▶ [THE PROBLEM]
Take the line that contains "Output the words spoken in the spectrogram." and each line after it to the end of the material below, and return them exactly, minus the pictures.

# # # # #

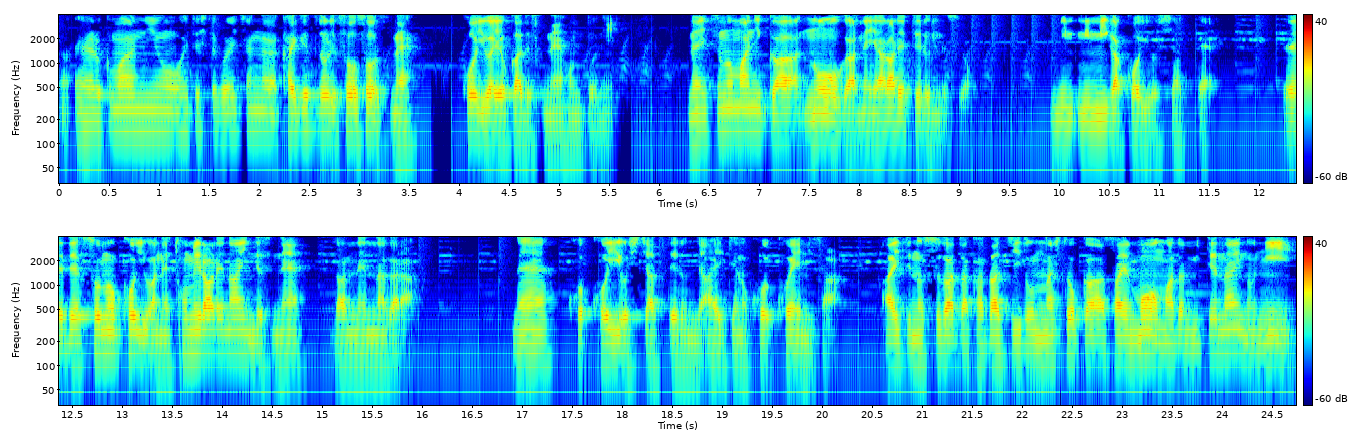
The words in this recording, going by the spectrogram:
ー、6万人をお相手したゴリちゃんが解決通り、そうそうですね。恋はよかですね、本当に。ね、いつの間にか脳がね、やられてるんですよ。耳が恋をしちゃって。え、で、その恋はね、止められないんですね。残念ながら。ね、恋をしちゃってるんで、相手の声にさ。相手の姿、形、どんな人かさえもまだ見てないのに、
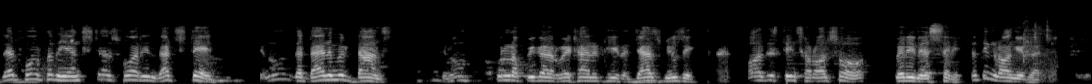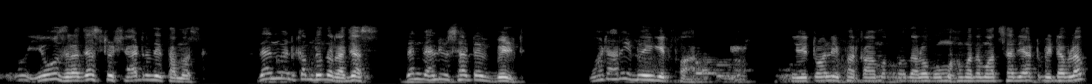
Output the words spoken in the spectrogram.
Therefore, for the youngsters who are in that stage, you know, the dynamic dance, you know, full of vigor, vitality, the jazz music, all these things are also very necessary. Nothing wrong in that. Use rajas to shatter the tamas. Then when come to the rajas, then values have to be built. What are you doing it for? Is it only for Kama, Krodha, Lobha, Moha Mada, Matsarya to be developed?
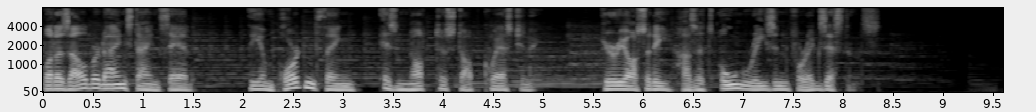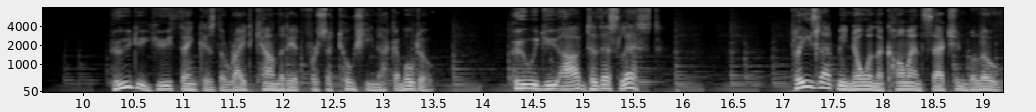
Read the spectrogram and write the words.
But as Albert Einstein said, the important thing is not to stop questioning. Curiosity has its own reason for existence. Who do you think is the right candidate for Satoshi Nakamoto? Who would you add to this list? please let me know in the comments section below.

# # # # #

▶ [RESPONSE AREA]
Output the words spoken in the spectrogram.
Therefore, for the youngsters who are in that stage, you know, the dynamic dance, you know, full of vigor, vitality, the jazz music, all these things are also very necessary. Nothing wrong in that. Use rajas to shatter the tamas. Then when come to the rajas, then values have to be built. What are you doing it for? Is it only for Kama, Krodha, Lobha, Moha Mada, Matsarya to be developed?
Read the spectrogram and write the words.
But as Albert Einstein said, the important thing is not to stop questioning. Curiosity has its own reason for existence. Who do you think is the right candidate for Satoshi Nakamoto? Who would you add to this list? please let me know in the comments section below.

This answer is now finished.